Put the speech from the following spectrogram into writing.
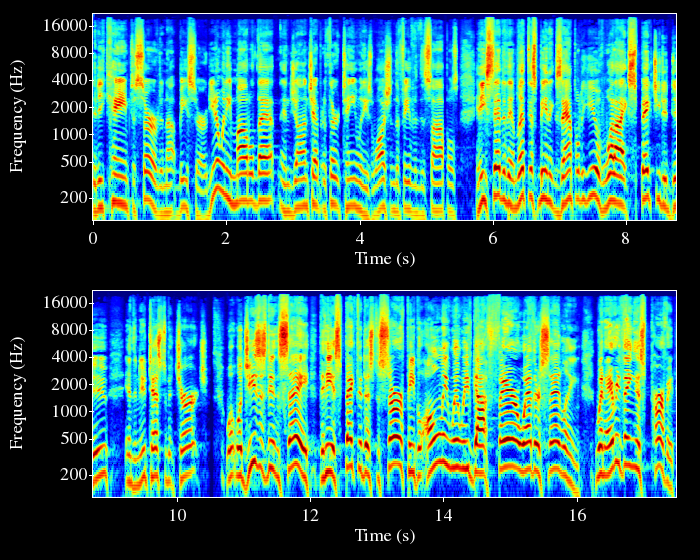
that he came to serve to not be served. You know when he modeled that in John chapter 13 when he's washing the feet of the disciples and he said to them, "Let this be an example to you of what I expect you to do in the New Testament church." Well, well Jesus didn't say that he expected us to serve people only when we've got fair weather sailing, when everything is perfect.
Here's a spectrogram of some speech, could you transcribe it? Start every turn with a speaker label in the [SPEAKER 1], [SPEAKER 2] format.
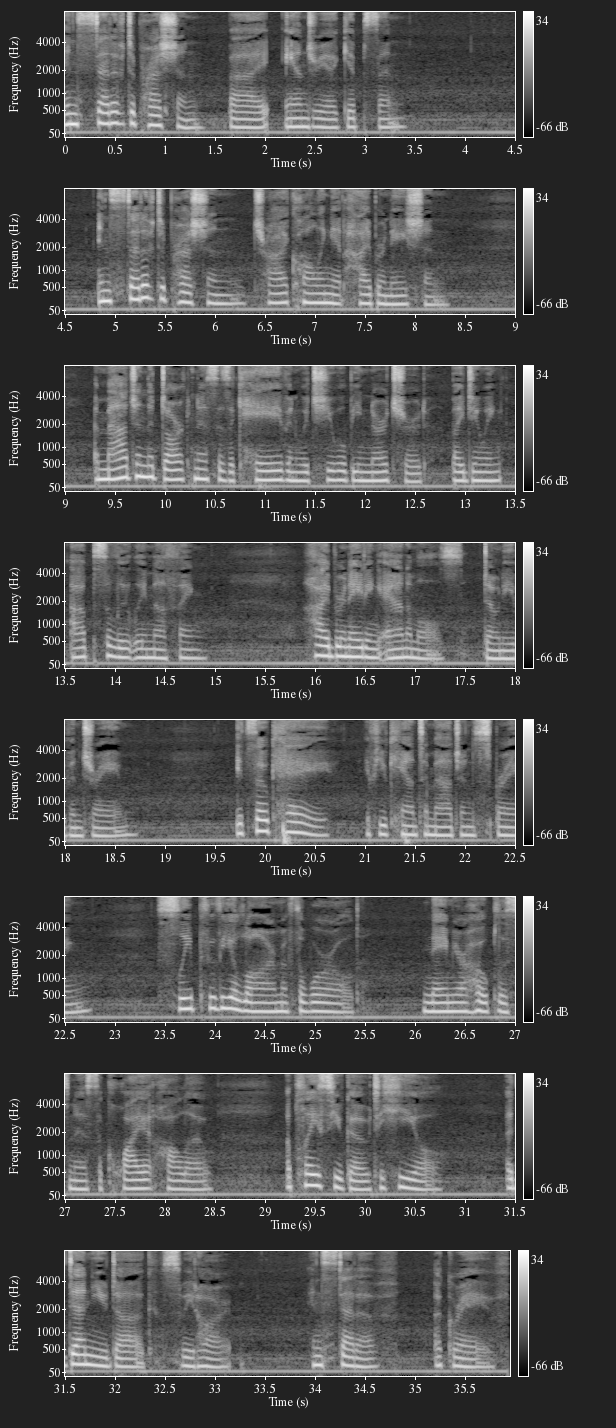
[SPEAKER 1] Instead of Depression by Andrea Gibson. Instead of depression, try calling it hibernation. Imagine the darkness as a cave in which you will be nurtured by doing absolutely nothing. Hibernating animals don't even dream. It's okay if you can't imagine spring. Sleep through the alarm of the world. Name your hopelessness a quiet hollow a place you go to heal, a den you dug, sweetheart, instead of a grave.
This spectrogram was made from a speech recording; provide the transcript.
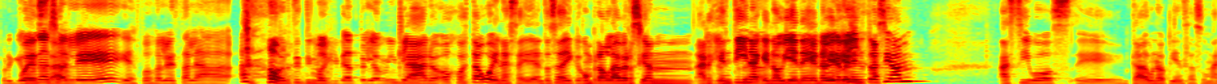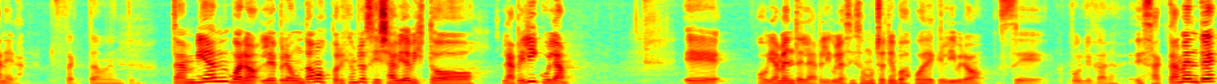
Porque Puede uno ya lee y después volvés a la. a ver si te imaginaste lo mismo. Claro, ojo, está buena esa idea. Entonces hay que comprar la versión argentina que no viene, Que no viene con ilustración. Así vos, eh, cada uno piensa a su manera. Exactamente. También, bueno, le preguntamos, por ejemplo, si ella había visto la película. Eh, obviamente la película se hizo mucho tiempo después de que el libro se... Publicara. Exactamente.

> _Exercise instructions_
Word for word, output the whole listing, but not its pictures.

> _Output for this exercise_
Put the speech from the following spectrogram into writing.
that he came to serve to not be served. You know when he modeled that in John chapter 13 when he's washing the feet of the disciples and he said to them, "Let this be an example to you of what I expect you to do in the New Testament church." Well, well Jesus didn't say that he expected us to serve people only when we've got fair weather sailing, when everything is perfect.
Here's a spectrogram of some speech, could you transcribe it? Start every turn with a speaker label in the [SPEAKER 1], [SPEAKER 2] format.
[SPEAKER 1] Instead of Depression by Andrea Gibson. Instead of depression, try calling it hibernation. Imagine the darkness as a cave in which you will be nurtured by doing absolutely nothing. Hibernating animals don't even dream. It's okay if you can't imagine spring. Sleep through the alarm of the world. Name your hopelessness a quiet hollow a place you go to heal, a den you dug, sweetheart, instead of a grave.
This spectrogram was made from a speech recording; provide the transcript.
Porque Puede uno ya lee y después volvés a la. a ver si te imaginaste lo mismo. Claro, ojo, está buena esa idea. Entonces hay que comprar la versión argentina que no viene, Que no viene con ilustración. Así vos, eh, cada uno piensa a su manera. Exactamente. También, bueno, le preguntamos, por ejemplo, si ella había visto la película. Eh, obviamente la película se hizo mucho tiempo después de que el libro se... Publicara. Exactamente.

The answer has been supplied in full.